Vincent Howard and our Perris personal bankruptcy lawyers were interested to see a recent appeals court ruling on a bankruptcy issue involving an unusual asset: an annuity. An annuity as used here is a form of investment in which the investor pays a sum at the beginning -- usually quite large -- and is paid back with regular payments over time, or takes out a lump sum at a later date. They are sold by life insurance companies, and generally provide tax-free payments, sometimes with interest. In Bryan v. Stanton, bankruptcy debtor Karolyn Joyce Bryan wished to claim an exemption for her interest in an annuity in her Chapter 7 case. Bryan's Schedule C claimed the annuity exemption as a form of life insurance, but trustee Janice Stanton objected, arguing that the statutes in question don't apply. Ultimately, the Bankruptcy Appellate Panel of the Eighth U.S. Circuit Court of Appeals agreed.
Bryan bought the $30,000 annuity in 1993, payable starting in 2033. She filed for Chapter 13 bankruptcy in January of 2010 but converted to Chapter 7. Her claims for an exemption for her interest in the annuity were rejected once while it was a Chapter 13 case and once more in April of 2011. Rather than appealing, she simply submitted a new plan claiming the same exemption for the same reasons, arguing that Missouri law makes the annuity a form of life insurance, which is exempt from seizure. The life insurance argument was rejected, but the court held a hearing on her claims regarding Missouri Rev. Statutes sec. 377.330 and 377.090. Those statutes provide that money and benefits payable by "assessment plan" or "stipulated premium" life insurance companies are exempt from seizure. The court ultimately rejected those claims as well. Bryan appealed.

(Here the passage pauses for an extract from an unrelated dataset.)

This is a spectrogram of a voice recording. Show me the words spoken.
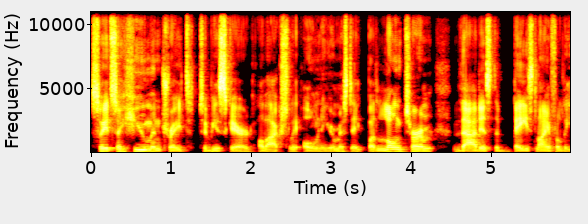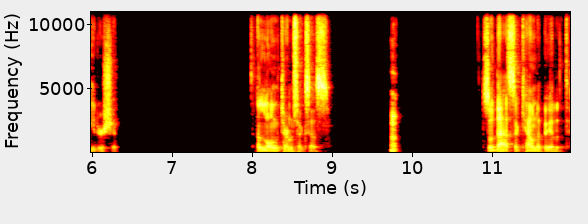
So it's a human trait to be scared of actually owning your mistake. But long term, that is the baseline for leadership and long term success. Hmm. So that's accountability.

The BAP found multiple reasons to uphold the bankruptcy court, starting with res judicata. Bryan received a final order on her exemption claim under the Missouri statutes in April of 2011, the BAP said, and the later order involved the same parties and a common nucleus facts. Bryan could and should have appealed the earlier orders instead, the court said. This was the basis for the ruling, but the court went on to offer several alternatives. Under three of the Missouri statutes Bryan cited, the annuity would have to be insurance and the annuity company would have to be authorized to do business as a stipulated premium or assessment plan insurance company; the court found that none of these were true. Finally, it rejected Bryan's assertion that the relevant sections of Missouri law are exemption statutes. Whether this is true is irrelevant, the court said.
The Anaheim individual bankruptcy attorneys at Howard Law, P.C., sympathize with the bankruptcy filer in this case. Some assets are exempt in bankruptcy and others aren't, and the differences can seem arbitrary. Sometimes, Congress or the state legislature has a good reason for exempting an asset, such as encouraging homeownership or retirement savings. However, it's unclear whether treating annuities differently from life insurance was an intentional choice or an oversight. Unfortunately, the consequences are severe for filers like Bryan, who have little choice but to give up rights to an asset designed to care for them as they age. Vincent Howard and our Pico Rivera consumer bankruptcy lawyers work with clients to identify assets that are vulnerable like this and take the strongest steps we can to protect them.
If you're so deep in debt that you don't believe you can ever get out and you'd like to discuss your options with an experienced attorney, call Vincent Howard at Howard Law in Orange County. You can send us an email or call today at 1-800-872-5925.